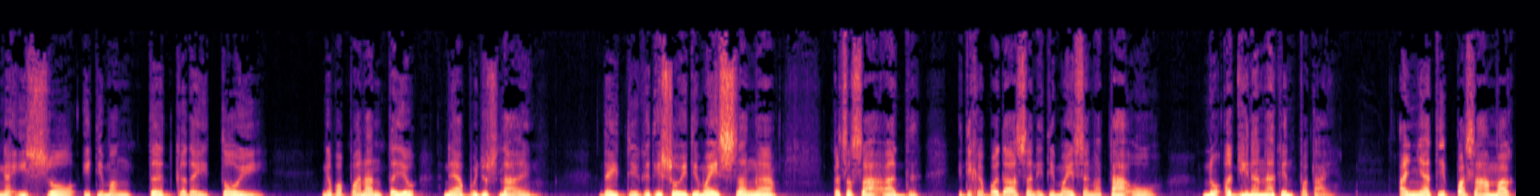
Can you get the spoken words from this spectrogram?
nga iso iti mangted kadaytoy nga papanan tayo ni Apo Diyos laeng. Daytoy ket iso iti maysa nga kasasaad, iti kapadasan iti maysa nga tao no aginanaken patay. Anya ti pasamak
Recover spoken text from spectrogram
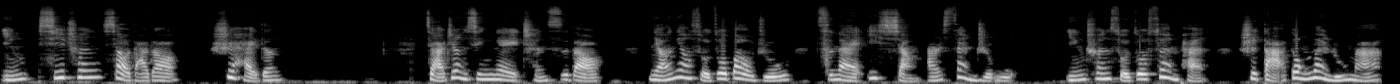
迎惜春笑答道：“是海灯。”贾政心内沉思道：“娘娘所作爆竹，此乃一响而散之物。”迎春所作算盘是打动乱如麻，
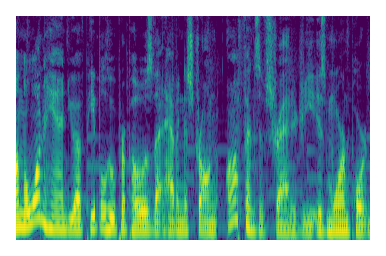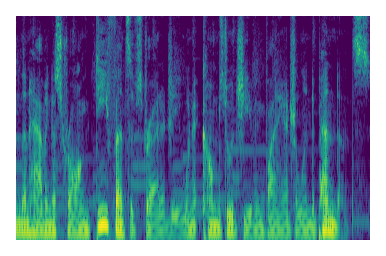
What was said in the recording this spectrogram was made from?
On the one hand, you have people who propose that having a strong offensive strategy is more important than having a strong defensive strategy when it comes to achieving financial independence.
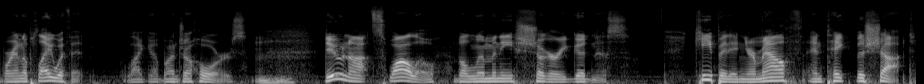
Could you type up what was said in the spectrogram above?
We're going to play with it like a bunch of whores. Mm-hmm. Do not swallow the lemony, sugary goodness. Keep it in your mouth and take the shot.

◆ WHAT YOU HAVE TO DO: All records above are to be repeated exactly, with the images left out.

◆ WRITTEN SOLUTION:
Can you get the spoken words from this spectrogram?
nga iso iti mangted kadaytoy nga papanan tayo ni Apo Diyos laeng. Daytoy ket iso iti maysa nga kasasaad, iti kapadasan iti maysa nga tao no aginanaken patay. Anya ti pasamak
Recover spoken text from spectrogram
迎惜春笑答道：“是海灯。”贾政心内沉思道：“娘娘所作爆竹，此乃一响而散之物。”迎春所作算盘是打动乱如麻，
What was said in the recording this spectrogram was made from?
On the one hand, you have people who propose that having a strong offensive strategy is more important than having a strong defensive strategy when it comes to achieving financial independence.
Could you type up what was said in the spectrogram above?
We're going to play with it like a bunch of whores. Mm-hmm. Do not swallow the lemony, sugary goodness. Keep it in your mouth and take the shot.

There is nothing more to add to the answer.